ST. PETERSBURG — Mayor Rick Baker has shied away from publicly opining on the 10 mayoral candidates angling to succeed him.
He has yet to attend a single mayoral forum.
But as he finishes his nine-year run, the city's most powerful undecided voter is subtly shaping dialogue and debate within the mayoral race — intentionally or not.
Eager for his endorsement, candidates are toeing the line as they unveil their platforms, cautiously laying out how they would change the status quo without mentioning Baker by name.
They've also remained conspicuously silent about the mayor's successes at public events, although most have celebrated him in private one-on-one interviews with the Times.
The overall effect can sometimes come across as a whitewashing of the candidates' political philosophies, making it difficult to readily identify which contenders hope to continue Baker's legacy and which don't.
"They need to make themselves stand out, but they can't really overtly criticize what's been going on in City Hall because people are generally happy," said Judithanne Scourfield McLauchlan, director of the Center for Civic Engagement at the University of South Florida St. Petersburg. "Or if they were too far out there saying, 'I'm the best person to pick up the Baker mantle,' it could backfire.
"It's part of the problem why no one has been really able to get out there in front."
Like a majority of St. Petersburg voters, Baker said he is still trying to decide who to vote for in the Sept. 1 primary.
"We have some good candidates, and I think it is appropriate that they speak for themselves," Baker said.
Voters, meanwhile don't seem too eager to say goodbye.
Forty-nine percent of residents believe the city is heading in the right direction, according to a recent St. Petersburg Times poll. Twenty-nine percent think the city is on the wrong track, and 22 percent said they don't know.
Many voters also viewed Baker's City Hall as a capable steward of the public purse, with 42 percent saying the city spends tax dollars wisely and effectively always or most of the time.
Baker himself also enjoys widespread popularity, with 55 percent of voters rating his job performance as excellent or good. In contrast, only 10 percent said Baker had done a poor or not-so-good job.
The poll surveyed 600 registered city voters June 11-16 and has a 4 point margin of error.
Based on such approval ratings, the candidates should sing Baker's praises, supporters said.
"I would be riding Mayor Baker's coattails," said Sembler executive Craig Sher,
But candidate discussions in recent weeks can give the impression that St. Petersburg is a city without a mayor.
Pressed about whether he would retain or replace police Chief Chuck Harmon, lawyer Bill Foster concluded Harmon wasn't the problem during a recent mayoral forum. Harmon merely needed a new boss.
What Foster didn't say? Harmon answers to Baker.
Corporate executive Deveron Gibbons, a longtime Baker supporter, made a similar omission discussing his plan to balance the budget at an event Tuesday.

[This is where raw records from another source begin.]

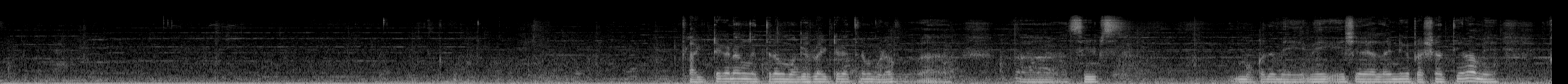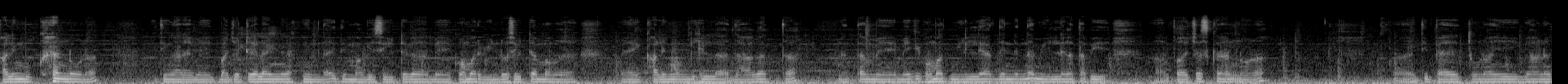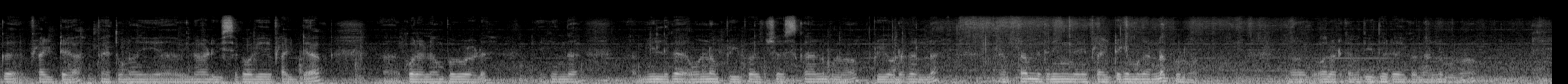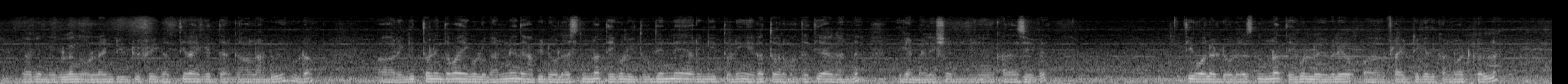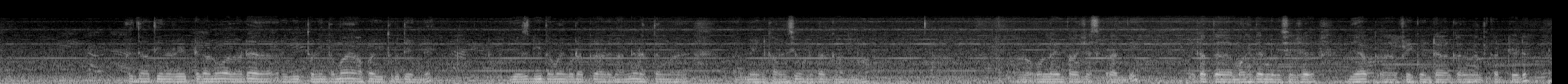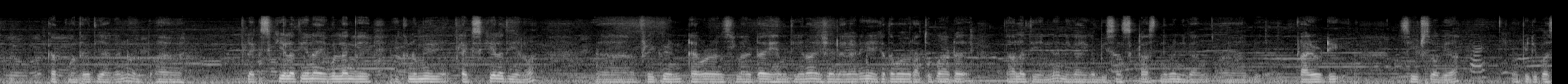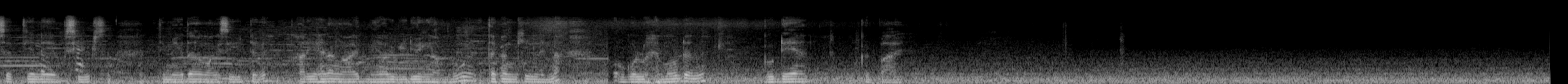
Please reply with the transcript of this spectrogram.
ෆ්ලයිට් එක නම් ඇතරම මගේ ෆ්ලයිට් ඇතරම ගොඩක් සීටස් මොකද මේ මේ ඒෂය අල්ලන්න එක ප්‍රශ්නත් තියෙන මේ කලින් බුක්කන්න ඕන. ඉතින් අර මේ බජටේලයින්න හිද ඉතින් මගේ සීට්ක මේ කොමර වින්ඩෝ සිට්ට ම කලින් ගිහිල්ල දාගත්තා. නැත්තම් මේ මේක කොමත් මිල්ලයක් දෙන්නන්න මිල්ලක අපි පර්චස් කරන්න ඕන. ඉති පැය තුනයි ගානක ෆ්ලයිට් එක පැ තුනයි විනාඩි විස්සක වගේ ෆ්ලයිට්යක් කොල ලම්පුරුවට එකින්ද මිල් එක ඔන්න ප්‍රීපර්චස් කරන්න පුළුවන් ප්‍රියෝඩ කරලා. නැත්තම් මෙතනින් මේ ෆ්ලයිට් එකම ගන්නත් පුළුවන්. ඔලට කැමති විදියට එක ගන්න පුළුවන්. ඒගේ මුගලන් ඔන්ලයින් ඩියුටි ෆ්‍රී එකක් තියෙනවා ඒකෙත් ගාන අඩුයි ගොඩක් රිගිත් වලින් තමයි ඒගොල්ලෝ ගන්න. දැන් අපි ඩොලර්ස් දුන්නත් ඒගොල්ලෝ ඉතුරු දෙන්නේ රිගිත් වලින් ඒකත් ඔයාලා මතක තියාගන්න. ඒ කියන්නේ මැලේසියන් කරන්සි එක. ඉතින් ඔයාලා ඩොලර්ස් දුන්නත් ඒගොල්ලෝ ඒ වෙලේ ෆ්ලයිට් එකේදී කන්වර්ට් කරලා එදා තියෙන රේට් එක අනුව ඔයාලට රිගිත් වලින් තමයි අප ඉතුරු දෙන්නේ. USD තමයි ගොඩක් වෙලාට ගන්න නැත්නම් මේන් කරන්සි වල එකක් ගන්නවා. ඔන්ලයින් පර්චේස් කරද්දී එකත් මහිතන්න විශේෂ දෙයක් ෆ්‍රීකෙන්ට කරන ඇති කට්ටයට එකත් මතක තියාගන්න ෆලෙක්ස් කියලා තියෙන ඒගොල්ලන්ගේ ඉක්නොමි ෆලෙක්ස් කියලා තියෙනවා. ෆ්‍රීකෙන්ට ටවරස්ලට එහෙම තියෙන ඒෂය නැලනක එක තම රතුපාට දාලා තියන්න. නිකයික බිසන්ස් ක්ලාස් නෙම නිකන් ප්‍රයෝටි සීට්ස් වගේ පිටි පස්සෙත් තියන්නේ සීට්ස් ති මේකතම මගේ සීට් එක. හරි හෙන ආයත් මේගේ විඩියුවෙන් හම්බුව තකන් කියල්ලන්න ඔගොල්ලු හැමෝටම ගුඩ්ඩයන් ගුඩ් බයි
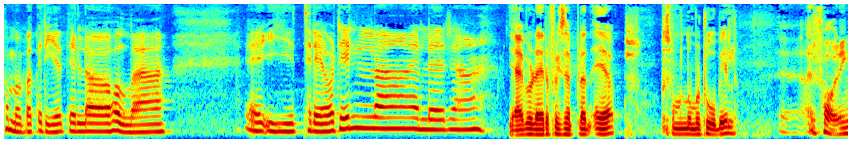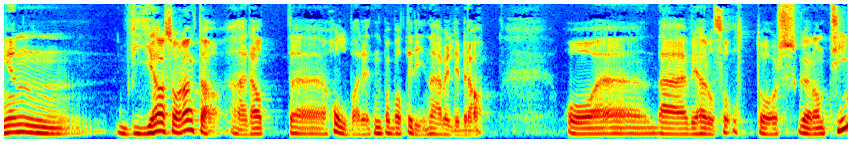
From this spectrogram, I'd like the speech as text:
kommer batteriet til å holde i tre år til, eller? Jeg vurderer f.eks. en e-up som nummer to-bil. Erfaringen vi har så langt, da, er at holdbarheten på batteriene er veldig bra. Og eh, er, vi har også åtte års garanti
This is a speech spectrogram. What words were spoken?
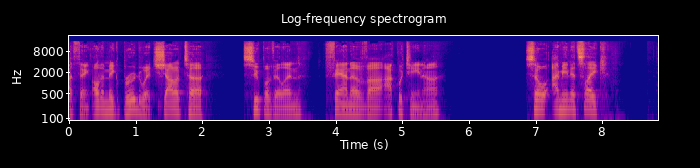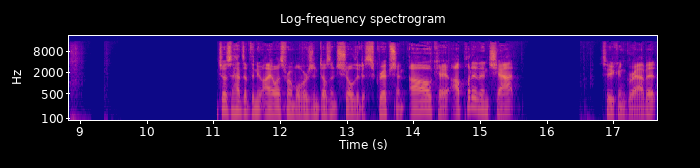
a thing. Oh, the McBroodwitch. Shout out to supervillain, fan of uh, Aqua Teen, huh? So, I mean, it's like. Just heads up, the new iOS Rumble version doesn't show the description. Oh, okay. I'll put it in chat so you can grab it.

"Where we are top heavy, let's cut out the fat," Gibbons said.
What he left out? Baker has been the butcher for nine years.
Such maneuvering is smart, political observers say.

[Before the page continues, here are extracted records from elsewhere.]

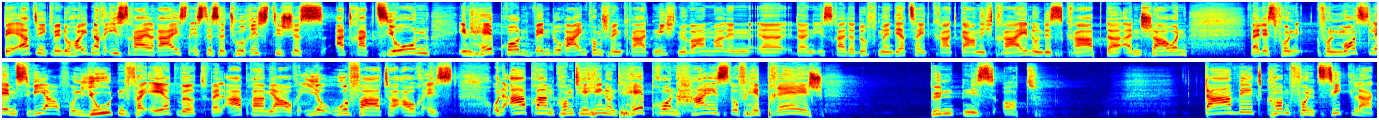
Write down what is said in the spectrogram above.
beerdigt. Wenn du heute nach Israel reist, ist es eine touristische Attraktion in Hebron, wenn du reinkommst, wenn gerade nicht. Wir waren mal in, äh, da in Israel, da durften wir in der Zeit gerade gar nicht rein und das Grab da anschauen, weil es von, von Moslems wie auch von Juden verehrt wird, weil Abraham ja auch ihr Urvater auch ist. Und Abraham kommt hier hin und Hebron heißt auf Hebräisch Bündnisort. David kommt von Ziklag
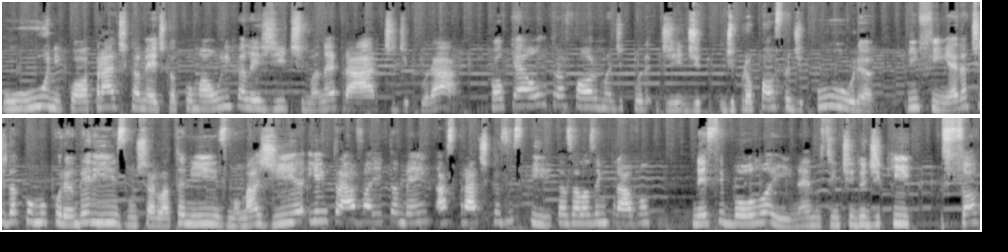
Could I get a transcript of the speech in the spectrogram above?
o único, a prática médica como a única legítima, né, para a arte de curar, qualquer outra forma de, cura, de, de, de proposta de cura, enfim, era tida como curandeirismo, charlatanismo, magia e entrava aí também as práticas espíritas, elas entravam nesse bolo aí, né, no sentido de que só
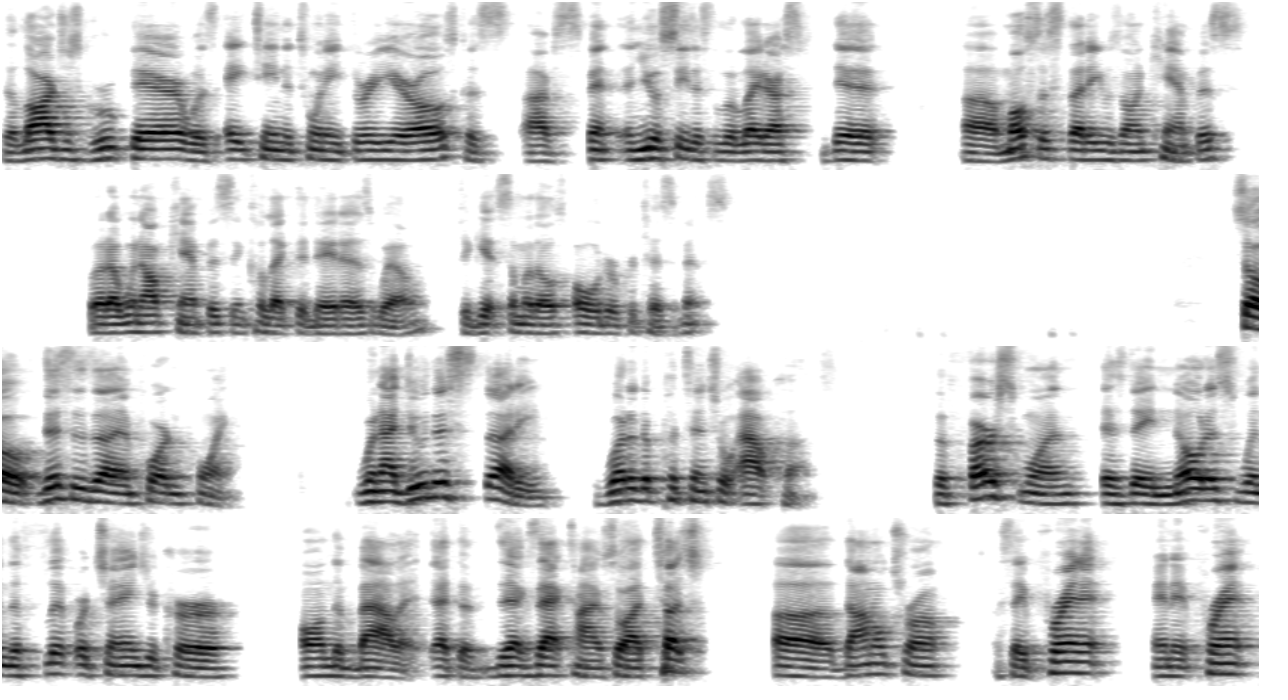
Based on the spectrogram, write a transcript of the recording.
the largest group there was 18 to 23 year olds because I've spent, and you'll see this a little later, I did, uh, most of the study was on campus, but I went off campus and collected data as well to get some of those older participants. So this is an important point. When I do this study, what are the potential outcomes? The first one is they notice when the flip or change occur on the ballot at the, the exact time. So I touch uh, Donald Trump, I say print it, and it print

"It would be the kiss of the death to say I want to do things differently from Mayor Baker," said J. Edwin Benton, a government professor at University of South Florida Tampa.
Of the major candidates, City Council member Jamie Bennett appears the most likely to continue along the course set by Baker.
Lawyer Kathleen Ford, Baker's rival in the 2001 election, has been his fiercest critic and the staunchest advocate for change.
Foster and real estate investor Scott Wagman seem to fall somewhere in the middle of the scale. Business owner Larry Williams and Gibbons have yet to unveil detailed plans.
Foster said Baker has not played an obvious role in his public policy discussions because his tenure was marked by economic prosperity.
"It is almost like we are running for a different position," Foster said. "Times are different. Quality of life has been redefined. And I think the next mayor has different challenges."
But Baker is still mayor, and he has one more card to play.
In a twist, Baker said Thursday he could endorse a candidate in the primary. Previously, he said he would wait until the general election. He said he has narrowed the field to three or four candidates but declined to give names.
The very notion has most candidates hoping Baker favors their campaign, and if not, that he stays quiet.
"Everyone would love to have his endorsement," Bennett said.
Cristina Silva can be reached at firstname.lastname@example.org or (727) 893-8846.